From the IAR Archive
Stephanie McBride examines the startling imagery of Richard Mosse who has made infrared film his signature medium
Irish photographer Richard Mosse has described the camera’s lens as ‘brutally dumb’. He has been accused of frivolity by photojournalists and his art practice has taken him through postwar ruins, from the occupied palaces of Saddam Hussein to remote, barren landscapes to photograph the sculptural wreckage of air disasters.
Mosse is a recipient of Guggenheim and Leonore Annenberg Fellowships, and his work is clearly informed by his background in Cultural Studies before completing an MFA in Photography at Yale. In his practice he is acutely aware of the tensions between photography’s positivist traditions and his drive to address the more abstract conditions and consequences of history and conflict.
His current project ‘Infra’ took him to the Democratic Republic of the Congo. The role of photography in exposing Leopold II’s brutalities there in 1896 and Conrad’s fictional Heart of Darkness partly prompted his explorations. The Congo continues to have a complex, troubled history of poverty and persecution in a mineral-rich terrain, with uncertain alliances and fragile truces between armies, militias and rebels.
For this series he uses Kodak Aerochrome. It’s a large-format, infrared film for military surveillance and reconnaissance, whose production is now discontinued. Aerochrome’s specific properties yield strange, sublime landscapes and surreal geographies. Its hues of magenta, lilac and pink – where nothing is as it seems, where green jungle foliage is translated as red – have a startling impact, infusing the territories patrolled by nomadic soldiers with a highly alien magic realism.

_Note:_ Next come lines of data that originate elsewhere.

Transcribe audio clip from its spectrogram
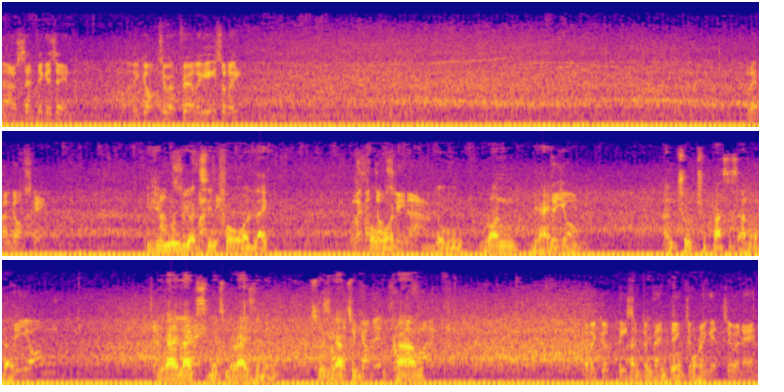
Now sending it in. And he got to it fairly easily. Lewandowski. If you move your team forward like forward, they will run behind you and throw two passes and all that. AI likes mesmerizing them, so you have to be calm. But a good piece and of defending to bring it to an end.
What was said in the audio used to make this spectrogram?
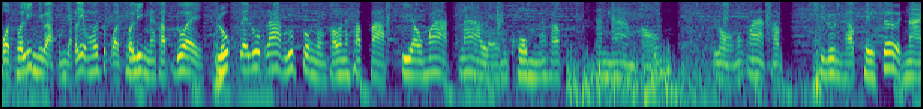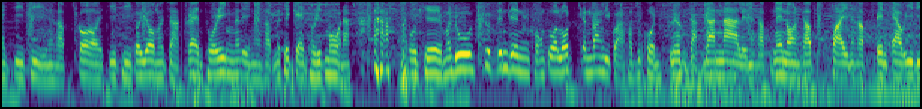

Some of the terrains are devoid of people. The Poison Glen gains its charge from the scale, expanse and extraordinary palette of its lush landscape (Fig 1). In Hombo, the curious beauty of the scarlet tropical growth is undermined when, on closer view, a cluster of shantytowns emerges, stretching endlessly along the riverbanks (Fig 4). Stranger still are the portraits of armed men, young and old, in ad-hoc military garb, posing directly to the camera. Another soldier is embedded in the coral-shaded undergrowth. A blazing clash of yellow and pink offers further spectacle of armed combat, while in another image, a skull sits amid crimson leaves as a still life vanitas (Fig 7).
In the super-saturated image culture of smartphones and webcams, Mosse’s work dislodges our easy acceptance of the visual cliches that dominate war reporting and draws us beyond, inviting us to look slowly, closely and with more attention. While normal human vision works within a limited range of the light spectrum, the infrared Aerochrome film’s palette captures the abnormal, invisible ends of that spectrum. Mosse becomes his own range-finder, developing his symbolic and conceptual vocabulary to extend the contours and subvert the fact-fuelled empiricism of war reporting, probing the limits of photojournalism. He reconfigures the technology of military surveillance itself to extend our range – historically and politically, posing questions about the role of war photography, the least visible dimensions of conflict, and the politics of the image in art.
All images ©The Artist.
Stephanie McBride teaches film, media and visual culture at Dublin City University
From the IAR Archive
First published in the Irish Arts Review Vol 29, No 2, 2012